Having located "This spectrogram has" in the listing below, write out its line and every following line exactly, last line included, without the pictures.

AVAILABLE DATA:
□ □ □ □ □ □ □

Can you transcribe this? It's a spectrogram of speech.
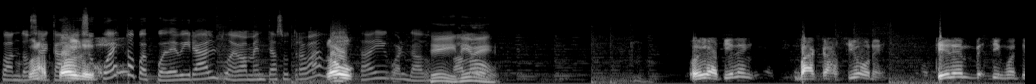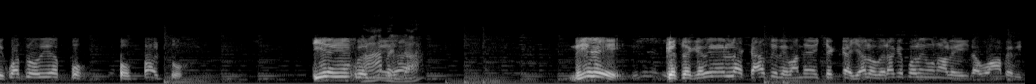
Cuando Buenas se cae de su tardes. puesto, pues puede virar nuevamente a su trabajo. Hello. Está ahí guardado. Sí, Hello. dime. Oiga, tienen vacaciones, tienen 54 días por, por parto, tienen Ah, enfermedad. ¿verdad? Mire, que se queden en la casa y le manden el cheque allá, lo verá que ponen una ley y la van a pedir.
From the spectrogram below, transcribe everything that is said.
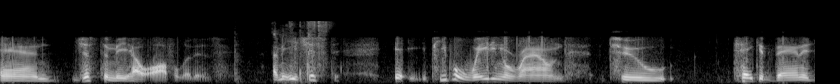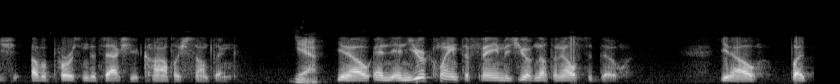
And just to me, how awful it is. I mean, it's just it, people waiting around to take advantage of a person that's actually accomplished something. Yeah. You know, and, and your claim to fame is you have nothing else to do. You know, but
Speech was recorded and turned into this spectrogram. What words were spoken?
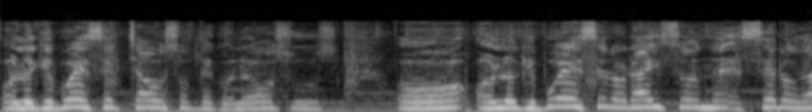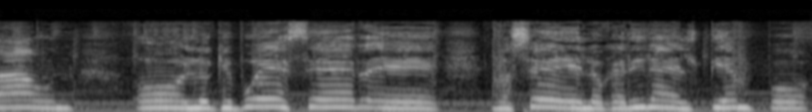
o lo que puede ser Chaos of the Colossus, o, lo que puede ser Horizon Zero Dawn, o lo que puede ser, eh, no sé, el Ocarina del Tiempo,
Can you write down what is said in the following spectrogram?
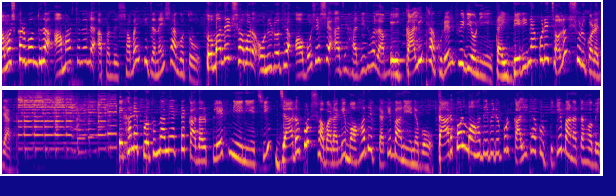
নমস্কার বন্ধুরা, আমার চ্যানেলে আপনাদের সবাইকে জানাই স্বাগত। তোমাদের সবার অনুরোধে অবশেষে আজ হাজির হলাম এই কালী ঠাকুরের ভিডিও নিয়ে। তাই দেরি না করে চলো শুরু করা যাক। এখানে প্রথমে আমি একটা কাদার প্লেট নিয়ে নিয়েছি, যার ওপর সবার আগে মহাদেবটাকে বানিয়ে নেব। তারপর মহাদেবের উপর কালী ঠাকুরটিকে বানাতে হবে।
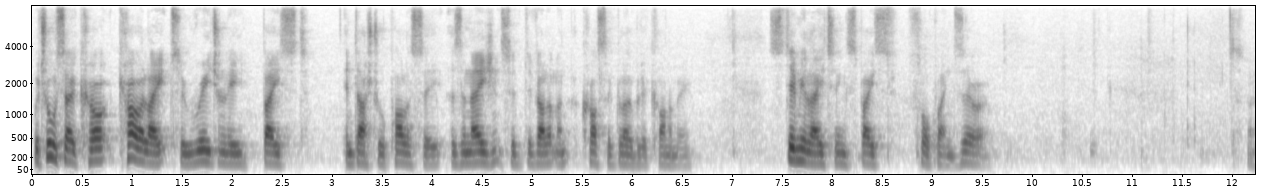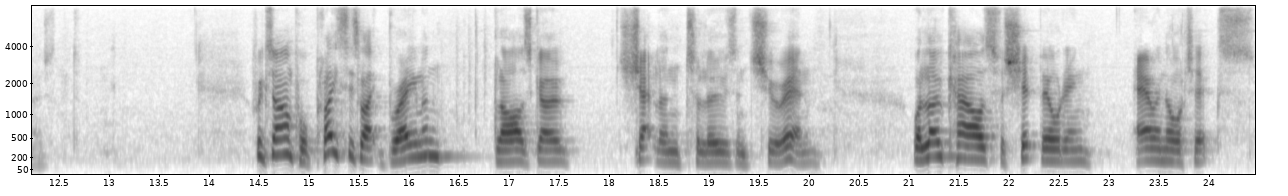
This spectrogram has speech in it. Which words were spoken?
which also co correlate to regionally based industrial policy as an agency of development across the global economy, stimulating Space 4.0. For example, places like Bremen, Glasgow, Shetland, Toulouse, and Turin were locales for shipbuilding, aeronautics,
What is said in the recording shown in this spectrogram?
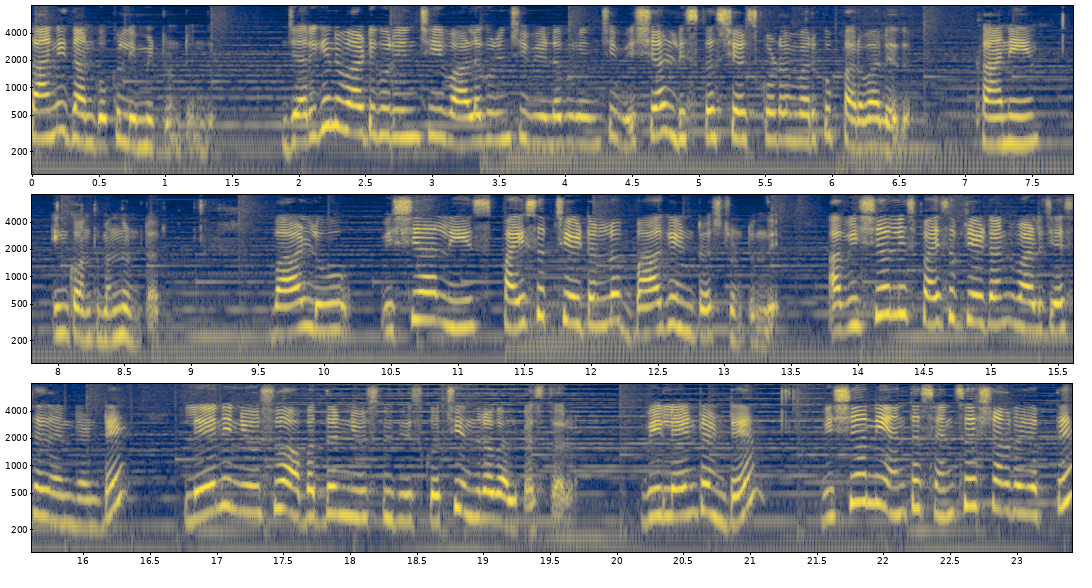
కానీ దానికి ఒక లిమిట్ ఉంటుంది. జరిగిన వాటి గురించి వాళ్ళ గురించి వీళ్ళ గురించి విషయాలు డిస్కస్ చేసుకోవడం వరకు పర్వాలేదు. కానీ ఇంకొంతమంది ఉంటారు. వాళ్ళు విషయాల్ని స్పైసప్ చేయడంలో బాగా ఇంట్రెస్ట్ ఉంటుంది. ఆ విషయాల్ని స్పైసప్ చేయడానికి వాళ్ళు చేసేది ఏంటంటే లేని న్యూస్ అబద్ధం న్యూస్ని తీసుకొచ్చి ఇందులో కలిపేస్తారు. వీళ్ళు ఏంటంటే విషయాన్ని ఎంత సెన్సేషనల్గా చెప్తే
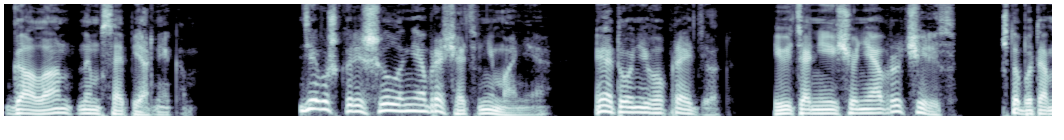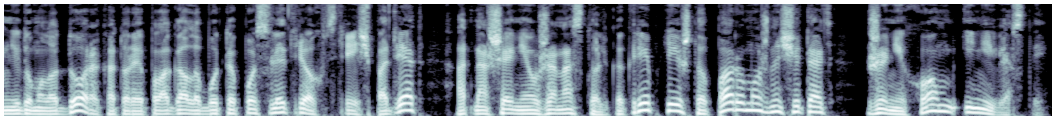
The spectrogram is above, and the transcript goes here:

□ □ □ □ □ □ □

EXPECTED ANSWER:
This spectrogram has speech in it. Which words were spoken?
which also co correlate to regionally based industrial policy as an agency of development across the global economy, stimulating Space 4.0. For example, places like Bremen, Glasgow, Shetland, Toulouse, and Turin were locales for shipbuilding, aeronautics,
What is said in the recording shown in this spectrogram?
కానీ దానికి ఒక లిమిట్ ఉంటుంది. జరిగిన వాటి గురించి వాళ్ళ గురించి వీళ్ళ గురించి విషయాలు డిస్కస్ చేసుకోవడం వరకు పర్వాలేదు. కానీ ఇంకొంతమంది ఉంటారు. వాళ్ళు విషయాల్ని స్పైసప్ చేయడంలో బాగా ఇంట్రెస్ట్ ఉంటుంది. ఆ విషయాల్ని స్పైసప్ చేయడానికి వాళ్ళు చేసేది ఏంటంటే లేని న్యూస్ అబద్ధం న్యూస్ని తీసుకొచ్చి ఇందులో కలిపేస్తారు. వీళ్ళు ఏంటంటే విషయాన్ని ఎంత సెన్సేషనల్గా చెప్తే
The spectrogram is above, and the transcript goes here:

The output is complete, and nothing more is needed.